Just half of the veterinary students who study abroad return home to practice in Ireland in what retired Cork vet Ian Fleming described as a "brain drain" from the industry.

On average, 120 veterinary students graduate abroad every year and just 60 of them come back to join the Irish register, he said.

Fleming is a member of the working group for the new veterinary school and was in front of the Oireachtas Committee on Agriculture on Wednesday discussing the creation of the new school.

"We've a brain drain here straight away, we're losing half the number of Irish students who go abroad, they never return to the country.

23% of vets in Tipperary were over the ages of 60

"Last year, we got 80 graduates out of a course in UCD that produces 82 graduates a year, on average. We got 80 of them on the register, some of those will have gone away to come back again, but usually the average is between 70 and 80 on an annual basis," he said.

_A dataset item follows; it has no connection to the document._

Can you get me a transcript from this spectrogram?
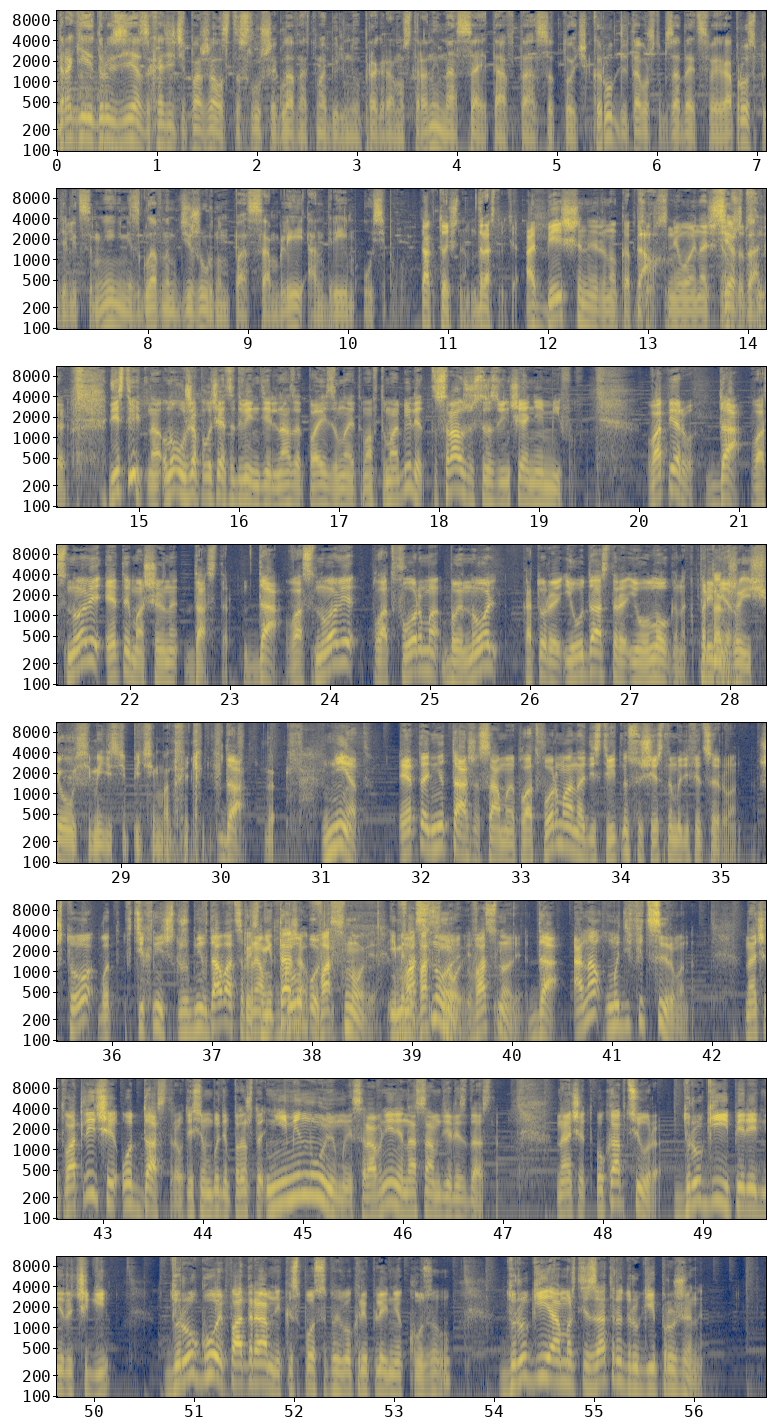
Дорогие друзья, заходите, пожалуйста, слушая главную автомобильную программу страны на сайт автоаса.ру для того, чтобы задать свои вопросы, поделиться мнениями с главным дежурным по ассамблее Андреем Осиповым. Так точно. Здравствуйте. Обещанный Рено Каптюр. Да. С него и начнем. Все ждали. говоря. Действительно, ну, уже, получается, две недели назад поездил на этом автомобиле. Это сразу же с развенчанием мифов. Во-первых, да, в основе этой машины Duster. Да, в основе платформа B0, которая и у Дастера, и у Логана, к примеру. Также еще у 75 моделей. Да. Да. Нет. Это не та же самая платформа, она действительно существенно модифицирована. Что вот в техническом, чтобы не вдаваться То есть прям не в та же, в основе. Именно в основе, в основе, да. Она модифицирована. Значит, в отличие от Дастера, вот если мы будем, потому что неименуемые сравнения на самом деле с Дастером. Значит, у Каптюра другие передние рычаги, другой подрамник и способ его крепления к кузову, другие амортизаторы, другие пружины.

Highlighting the aging profile of vets in Ireland, Fleming said that 23% of vets in Tipperary were over the age of 60.

"At the moment, on average, 18% of the vets on the register are above 60 years of age.

"We found that the Munster area generally was well above the average. You're talking 21% or 22%, and in Tipperary's case 23%, of the vets are over 60%.

"There is a huge issue out there. This issue was brought home to me by a colleague who works in a town in Kerry who told me that in his town, there are five individual practices; one of the vets is in his 80s, two are in their 70s, one is in his 60s and another in his 50s.

"There is a real issue there and the need for a new school in Ireland is vitally important," he said.

Inspection work

Although there has never been as many vets on the register in Ireland (3,300), a lot of these are semi-retired people who are still on the register doing inspection work, vet and member of the working group Jimmy Quinn told the committee.

The other representative of the working group who was in front of the committee on Wednesday was Liam Moriarty, who made a strong case for the new school to be located at the University of Limerick.